> **GIVEN ENTRIES**
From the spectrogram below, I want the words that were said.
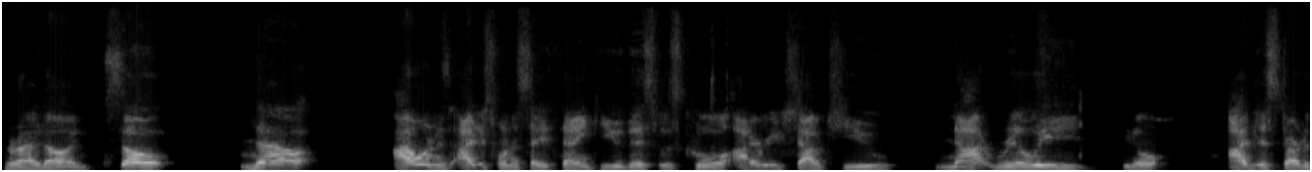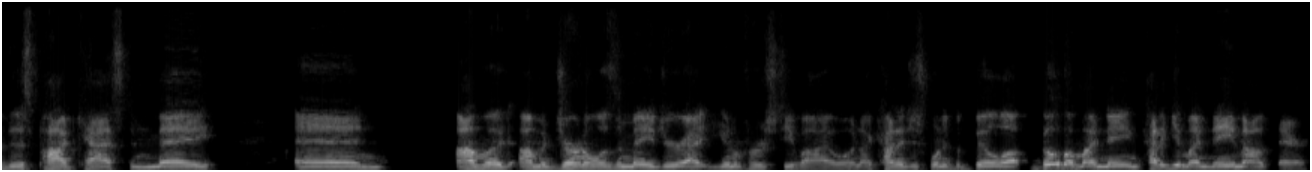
Right on. So now I want to. I just want to say thank you. This was cool. I reached out to you. Not really. You know, I just started this podcast in May, and I'm a I'm a journalism major at University of Iowa, and I kind of just wanted to build up build up my name, kind of get my name out there.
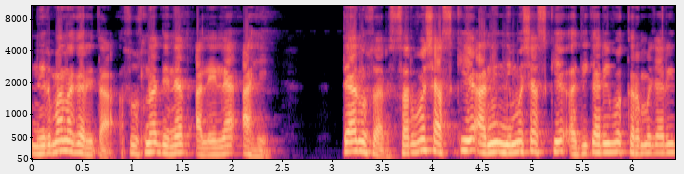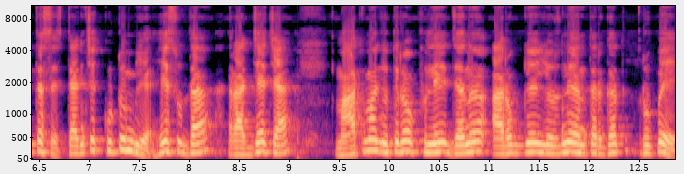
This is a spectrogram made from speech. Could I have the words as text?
निर्माणाकरिता सूचना देण्यात आलेल्या आहे. त्यानुसार सर्व शासकीय आणि निमशासकीय अधिकारी व कर्मचारी तसेच त्यांचे कुटुंबीय हे सुद्धा राज्याच्या महात्मा ज्योतिराव फुले जन आरोग्य योजनेअंतर्गत रुपये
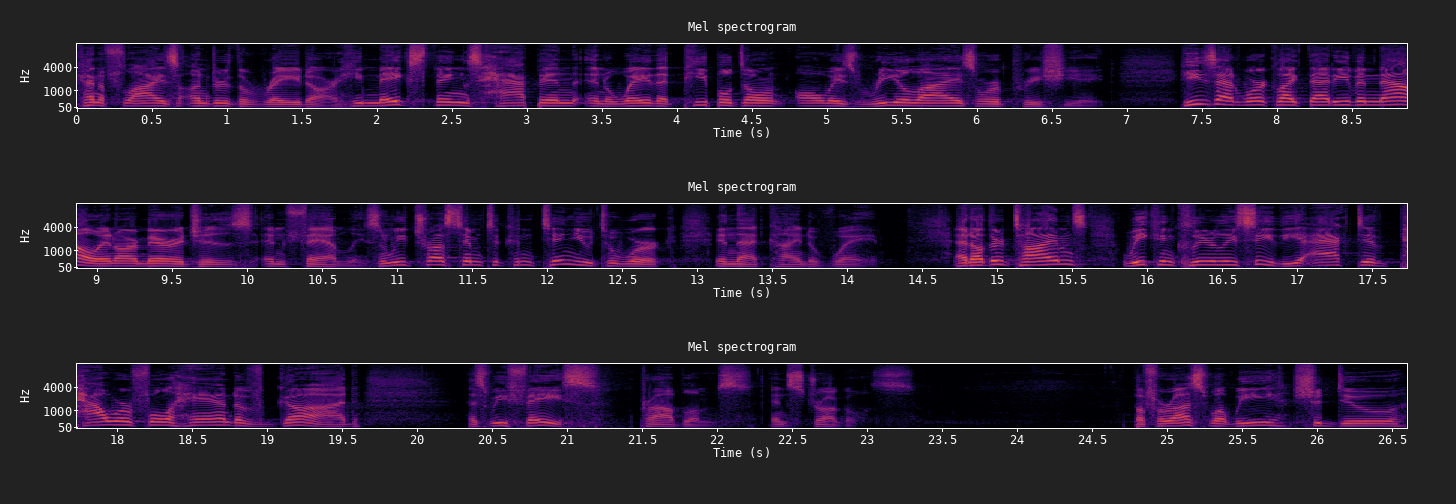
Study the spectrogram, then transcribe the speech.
Kind of flies under the radar. He makes things happen in a way that people don't always realize or appreciate. He's at work like that even now in our marriages and families, and we trust Him to continue to work in that kind of way. At other times, we can clearly see the active, powerful hand of God as we face problems and struggles. But for us, what we should do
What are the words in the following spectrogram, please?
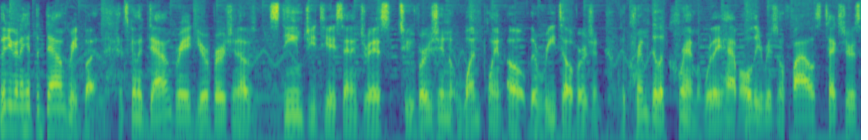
Then you're going to hit the downgrade button. It's going to downgrade your version of Steam GTA San Andreas to version 1.0, the retail version, the creme de la creme, where they have all the original files, textures,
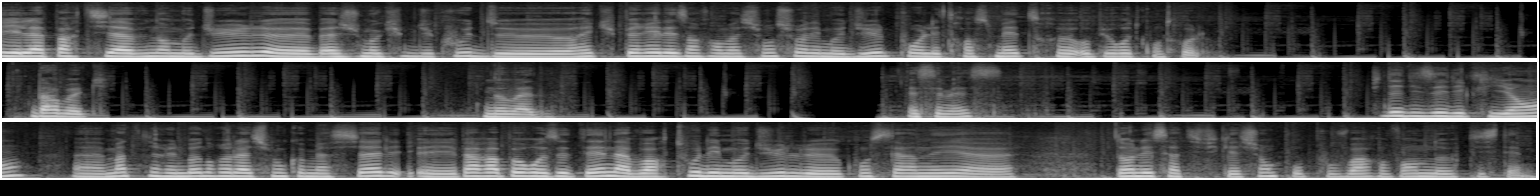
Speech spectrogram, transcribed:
Et la partie avenant module, euh, bah, je m'occupe du coup de récupérer les informations sur les modules pour les transmettre au bureau de contrôle. Barbuck. Nomade. SMS. Fidéliser les clients, euh, maintenir une bonne relation commerciale et par rapport aux ETN, avoir tous les modules euh, concernés euh, dans les certifications pour pouvoir vendre nos systèmes.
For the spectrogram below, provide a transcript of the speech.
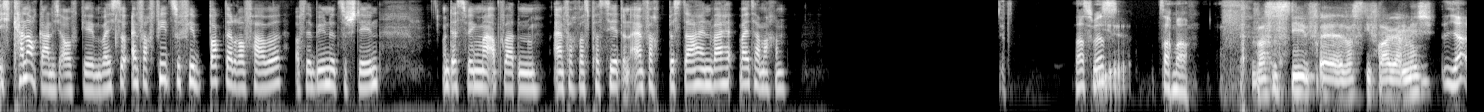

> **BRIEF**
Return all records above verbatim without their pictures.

> **ANSWER SPACE**
From the spectrogram below, I want the words that were said.
Right on. So now I want to. I just want to say thank you. This was cool. I reached out to you. Not really. You know, I just started this podcast in May, and I'm a I'm a journalism major at University of Iowa, and I kind of just wanted to build up build up my name, kind of get my name out there.
This is a spectrogram made from speech. Could I have the words as text?
निर्माणाकरिता सूचना देण्यात आलेल्या आहे. त्यानुसार सर्व शासकीय आणि निमशासकीय अधिकारी व कर्मचारी तसेच त्यांचे कुटुंबीय हे सुद्धा राज्याच्या महात्मा ज्योतिराव फुले जन आरोग्य योजनेअंतर्गत रुपये
Study the spectrogram, then transcribe the speech.
Kind of flies under the radar. He makes things happen in a way that people don't always realize or appreciate. He's at work like that even now in our marriages and families, and we trust Him to continue to work in that kind of way. At other times, we can clearly see the active, powerful hand of God as we face problems and struggles. But for us, what we should do
What are the words in the following spectrogram, please?
Then you're going to hit the downgrade button. It's going to downgrade your version of Steam GTA San Andreas to version 1.0, the retail version, the creme de la creme, where they have all the original files, textures,
Speech spectrogram, transcribed:
Et la partie avenant module, euh, bah, je m'occupe du coup de récupérer les informations sur les modules pour les transmettre au bureau de contrôle. Barbuck. Nomade. SMS. Fidéliser les clients, euh, maintenir une bonne relation commerciale et par rapport aux ETN, avoir tous les modules euh, concernés euh, dans les certifications pour pouvoir vendre nos systèmes.
For the spectrogram below, provide a transcript of the speech.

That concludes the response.